I’m a fan of Disqus. It’s a great commenting system, the Gravatar support is a plus, and the comment tracking they have for your profile is awesome. So a few months ago when I was still in the process of creating this blog, I installed it here on Rhymes With Milk using the official Disqus WordPress plugin.

As the process of creating this site started to wind down, I started thinking about validating my code (as any good developer would do). Essentially this just means that I check to see if the organization that governs internet standards thinks my XHTML is up to snuff. And whaddaya know, the homepage alone has over 3 dozen errors*, but none of them are errors I made. They mostly come from the code Disqus adds to the page (with most of the others coming from an embedded YouTube video).

This really rubbed me the wrong way. These weren’t simple negligible errors like “you shouldn’t have a border size declared on an iframe because that’s not allowed” (this in fact is an error on Mark’s blog — I think it’s a Tumblr thing, so give them shit for it, not Mark)** but ones like “there’s an extra link closer-outer tag for a link that doesn’t even exist.” Seriously, Disqus? You didn’t test the plugin before you launched it?
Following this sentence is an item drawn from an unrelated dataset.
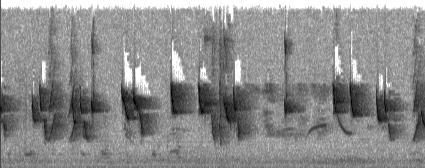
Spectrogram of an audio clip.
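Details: Female saffron finch calls and male song used to stimulate a kept bird: paired high chirps in short clusters separated by brief pauses, one soft falling whistle.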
So I decided to hack it. The php files that actually define the plugin’s actions are a bit more advanced than I was prepared for (I can usually pick my way through other people’s code pretty well. Just take a look at my archives. You think those looked like that out-of-the-box? Hell no.). I Googled the problem with very low expectations (Disqus dev documentation is surprisingly scarce) but stumbled upon this gem. This blog takes you step-by-step on how to correct the invalid markup that Disqus adds to your page. Awesome, it just saved me at least 4 hair-pulling hours.

I think the post was written at least one plugin version ago because some things looked a bit different on mine than in the examples, but for the most part I was able to do just what it said verbatim. And happily it worked. My site’s validation checked out (aside from that stupid YouTube video), but for some reason I lost comment count. All posts said that there were zero comments. With my tail between my legs, I got rid of the hacked Disqus and reinstalled a factory-fresh version, complete with its terrible markup.

But not all is lost. The site doesn’t really visually or functionally “break” because of the poorly written code (at least not on good browsers), so in the short run I can ignore the validation issues. And hopefully “the short run” is all that I’ll have to worry about. 3 days ago Disqus posted this on their blog:

We’re nearing the release of our new WordPress plugin that contains bug fixes, better importing, compatibility fixes with themes and other plugins, as well as offers new improvements in performance and speed.

And one of the comment moderators (aka a Disqus employee) said that the plugin is supposed to be released this week! It feels like Christmas in the RWM household. Hopefully they get it right this time. All the way right.

* Take a look for yourself. Click here to see all the errors.

** The only reason I looked at the validation info for his site was because he also has Disqus installed on his blog and I wanted to see if it generated the same errors there, too. It does not because the Tumblr and WordPress inclusion codes are different.

1 Comment »
date Feb 22nd 2010
author Mike
category Geek
  1 Comment »